Of the multitude of self-referential comments throughout the hyper-aware sequel to Sylvester Stallone’s creation The Expendables, the most enjoyable was what one heavily muscled and accented spry action hero says to another: “I want my money’s worth!”
The exchange, between Jean Claude Van-Damme’s villain (named Vilain, of course) to Stallone’s hero takes place during the much anticipated, and expected, face off between the two, and by that time, you’re playing with a whole lot of house money.
The blood and cheese-filled sequel to a film that brought together some of the most famed action heroes in the world is better than the first, with a couple more welcome inclusions to the cast and some more face time for a few others. The Expendables 2 knows exactly who and what it is, and wastes little time with anything unnecessary, opting for a lengthy and explosive opening sequence, a loud finish, and plenty of craziness in between.
Movies tend to succeed or fail based on the expectations: what is anticipated ahead of time, and whether or not a film can deliver on what it is trying to accomplish, whether it is to scare or challenge or surprise. It would seem that this sequel, directed by Simon West and written by a few gentlemen including Mr. Stallone, is more of a celebration than anything else, delivering a fun and often hysterical action film with the right amount of just about everything. The stars all get their chance to show off, with much of the attention focused on budding bro-mancers Barney (Stallone) and Lee Christmas (Jason Statham).
You don’t need to see the first film to enjoy what is happening here, though it might help to be familiar with Die Hard, The Terminator, Delta Force, Rocky IV, Bloodsport, and maybe War, if you don’t know Jason Statham and Jet Li just yet.
With a violent tragedy overtaking a movie theatre in America just a month ago, a film about the death and destruction laid upon the Earth by this band of jacked-up, gun-toting maniacs may be a bit disconcerting. Yet, there is a wink to the audience every so often, and despite the blood and body count (all of whom are faceless nobodies save for the charming mug of Mr. Van-Damme and his goateed number two), there is nothing the least bit emotional or realistic here.
The look and feel isn’t cartoonish, but when you look upon the screen, you’re not seeing Barney or Lee or Trench (Arnold Schwarzenegger) or Church (Bruce Willis) or Booker (Church Norris) or any of the characters. You aren’t seeing the actors too much either, but instead you’re seeing the people we know them to be when they are on screen, and that in there is why it is one of the most satisfying movies of the year.
They all make eye-rolling jokes at one another’s expense, referencing their places in pop culture lore.

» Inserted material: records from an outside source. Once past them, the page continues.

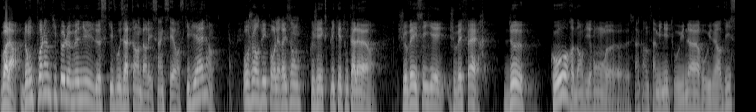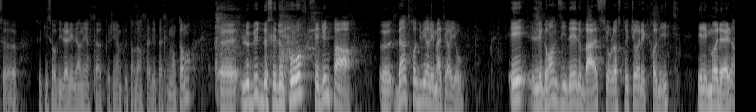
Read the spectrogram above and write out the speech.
Voilà, donc voilà un petit peu le menu de ce qui vous attend dans les cinq séances qui viennent. Aujourd'hui, pour les raisons que j'ai expliquées tout à l'heure, je vais essayer, je vais faire deux cours d'environ 55 euh, minutes ou une heure ou une heure dix. Euh, ceux qui sont venus l'année dernière savent que j'ai un peu tendance à dépasser mon temps. Euh, le but de ces deux cours, c'est d'une part d'introduire les matériaux, et les grandes idées de base sur leur structure électronique et les modèles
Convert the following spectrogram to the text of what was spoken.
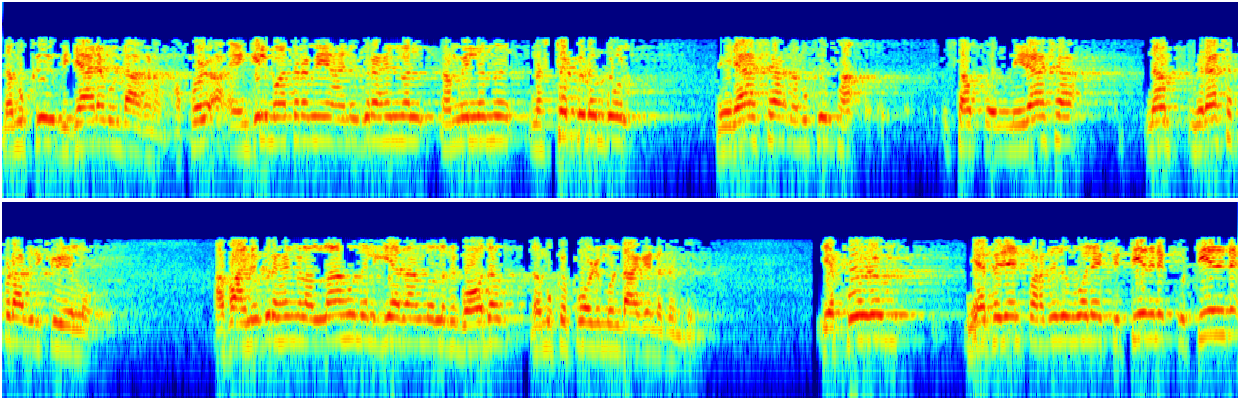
നമുക്ക് വിചാരമുണ്ടാകണം. അപ്പോൾ എങ്കിൽ മാത്രമേ അനുഗ്രഹങ്ങൾ നമ്മിൽ നിന്ന് നഷ്ടപ്പെടുമ്പോൾ നിരാശ നമുക്ക് നിരാശ നാം നിരാശപ്പെടാതിരിക്കുകയുള്ളൂ. അപ്പൊ അനുഗ്രഹങ്ങൾ അള്ളാഹു നൽകിയതാണെന്നുള്ളൊരു ബോധം നമുക്ക് എപ്പോഴും ഉണ്ടാകേണ്ടതുണ്ട്. എപ്പോഴും നേരത്തെ ഞാൻ പറഞ്ഞതുപോലെ കിട്ടിയതിനെ കിട്ടിയതിനെ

It is clear they are having fun, you should be too. In a summer where some big blockbusters, rightly or wrongly, went super dark and dramatic, (The Dark Knight Rises)¸ others played it safe (The Amazing Spider-Man)¸ and others were simply too serious (The Bourne Legacy), it is refreshing that one film knows how to have fun, making you jump in your seat and leave with a smile.
It is a celebration, so enjoy it, for it may too be a finale, as one or two lines may suggest later on in the film. As well as the fact the most of the cast can be cashing Social Security checks by now. And after all, the group calls themselves the expendables—some of them have to die, right?